Suburbicon wants you to think it’s another Coen Brothers classic. Written by the redoubtable pair, Grant Heslov, George Clooney and directed by the latter, it may look and feel like their golden era but lands far off the mark.
Opening with an idyllic 50’s-esque infomercial on the joys of the titular domicile, Suburbicon immediately suggests it will tackle race relations in modern America through the eyes of beleaguered neighbours, mere yards away from the film’s mainstays Julianne Moore and Matt Damon, the former here playing identical twins.
It is not uncommon for the Coens to let a story unravel against a larger social backdrop or upheaval ala Clooney’s own O Brother, Where Art Thou?, the issue here being that this drama plays a passingly consequential role to the main action, a very different story altogether. Suggesting a thematic relationship between its dual strands even if the stories are of bare actual or practical relevance to each other, their events unfolding largely independently, the treatment of the initial tale as a general aside or with fleeting introspection does little justice to it’s implications or how it is apparently supposed to relate to the film’s central figures.

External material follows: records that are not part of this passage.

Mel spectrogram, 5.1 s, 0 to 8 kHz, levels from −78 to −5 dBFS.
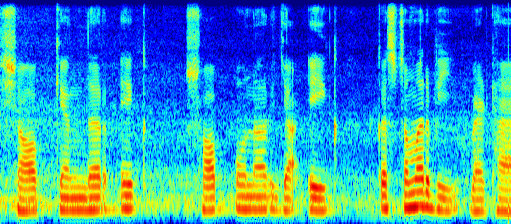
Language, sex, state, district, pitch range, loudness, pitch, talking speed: Hindi, male, Chhattisgarh, Raipur, 120-135 Hz, -18 LUFS, 125 Hz, 140 wpm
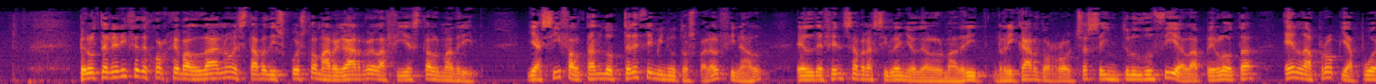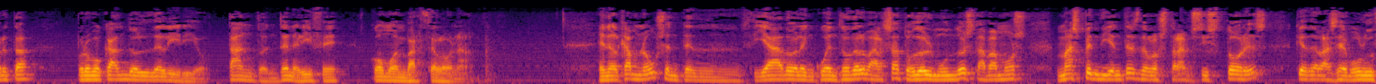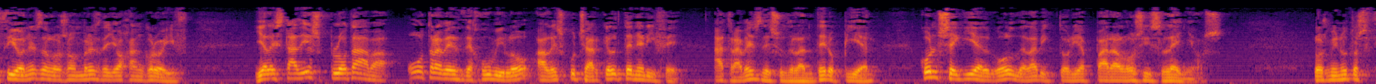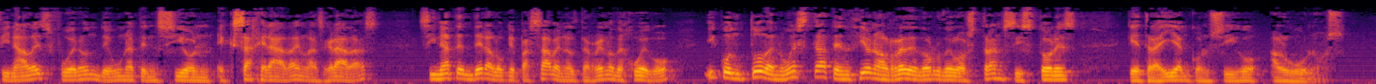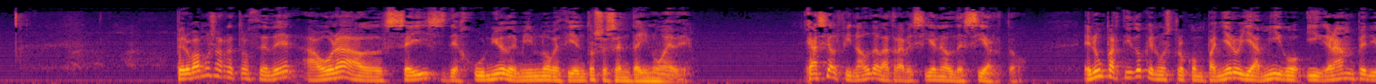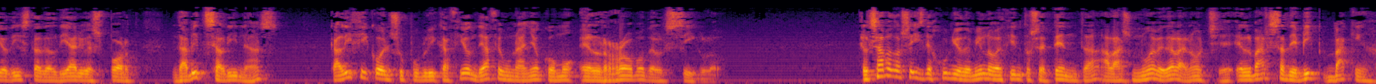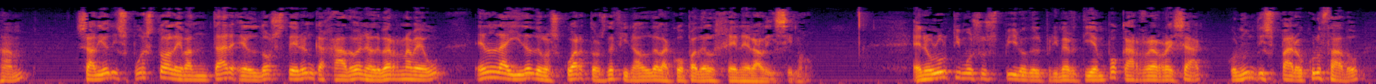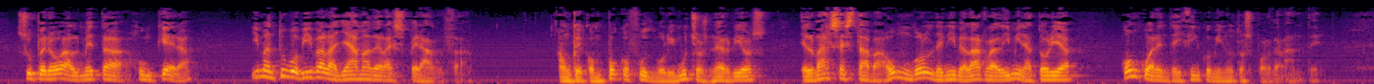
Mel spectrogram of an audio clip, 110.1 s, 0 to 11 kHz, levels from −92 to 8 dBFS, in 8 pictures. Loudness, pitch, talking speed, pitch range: -18 LUFS, 115 Hz, 150 wpm, 100-135 Hz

The main, fairly predictable story, sporting stronger shades of Fargo than any of the Coen’s latest fare, is entertaining if no way near as compelling as what is happening next door. While the foibles and darkly comic touches prevalent in the likes of A Serious Man are abundant in the trailers and promotional material, there isn’t nearly enough of the trademark shtick evident throughout to sustain any sense of momentum or endearment that better characterised the pair’s earlier works.
Oscar Isaac, by contrast, is an absolute delight for every moment he’s on screen, killing it in a regretfully short role that easily merits a standalone film. Coen Brothers fans, this author among them, would gladly queue up to watch it, absent the inclusions that rendered Suburbicon a comparably lacklustre effort.
Suburbicon is in cinemas now